This report describes the methodology and findings for the field test of the 2008/2009 Baccalaureate and Beyond Longitudinal Study (B&B:08/09). These students, who completed their bachelor’s degree requirements during the 2007-08 academic year, were first interviewed as part of the 2008 National Postsecondary Student Aid Study (NPSAS:08) field test. BPS:08/09 is the first follow-up of this cohort. The B&B:08/09 field test was used to plan, implement, and evaluate methodological procedures, instruments, and systems proposed for use in the full-scale study scheduled for the year following graduation from a bachelor’s degree program. The report provides the sampling design and methodologies used in the field test.

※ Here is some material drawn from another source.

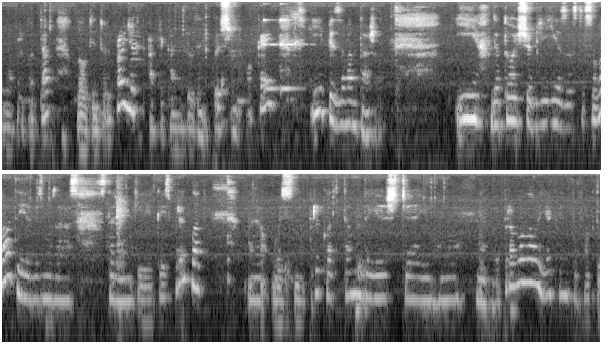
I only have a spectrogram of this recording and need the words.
наприклад, так, Load into the project, African Building, пишемо ОК і підзавантажила. І для того, щоб її застосувати, я візьму зараз старенький якийсь приклад. Е, Ось, наприклад, там, де я ще його не виправила, як він по факту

It also describes data collection outcomes, including response rates, interview burden, and results of incentive, mailing, and prompting experiments. In addition, the report provides details on the evaluation of data quality for reliability of responses, item nonresponse, and question delivery and data entry error. Recommendations for the full-scale study are provided for the sampling design, locating and tracing procedures, interviewer training, data collection, and instrumentation.
|NCEE 2009006||Survey of Outcomes Measurement in Research on Character Education Programs
Character education programs are school-based programs that have as one of their objectives promoting the character development of students. This report systematically examines the outcomes that were measured in evaluations of a delimited set of character education programs and the research tools used for measuring the targeted outcomes. The multi-faceted nature of character development and many possible ways of conceptualizing it, the large and growing number of school-based programs to promote character development, and the relative newness of efforts to evaluate character education programs using rigorous research methods all combine to make the selection or development of measures relevant to the evaluation of these programs especially challenging. This report is a step toward creating a resource that can inform measure selection for conducting rigorous, cost effective studies of character education programs. The report, however, does not provide comprehensive information on all measures or types of measures, guidance on specific measures, or recommendations on specific measures.
|NCEE 2009013||Technical Methods Report: Using State Tests in Education Experiments: A Discussion of the Issues
Securing data on students' academic achievement is typically one of the most important and costly aspects of conducting education experiments. As state assessment programs have become practically universal and more uniform in terms of grades and subjects tested, the relative appeal of using state tests as a source of study outcome measures has grown. However, the variation in state assessments--in both content and proficiency standards--complicates decisions about whether a particular state test is suitable for research purposes and poses difficulties when planning to combine results across multiple states or grades. This discussion paper aims to help researchers evaluate and make decisions about whether and how to use state test data in education experiments. It outlines the issues that researchers should consider, including how to evaluate the validity and reliability of state tests relative to study purposes; factors influencing the feasibility of collecting state test data; how to analyze state test scores; and whether to combine results based on different tests. It also highlights best practices to help inform ongoing and future experimental studies. Many of the issues discussed are also relevant for non-experimental studies.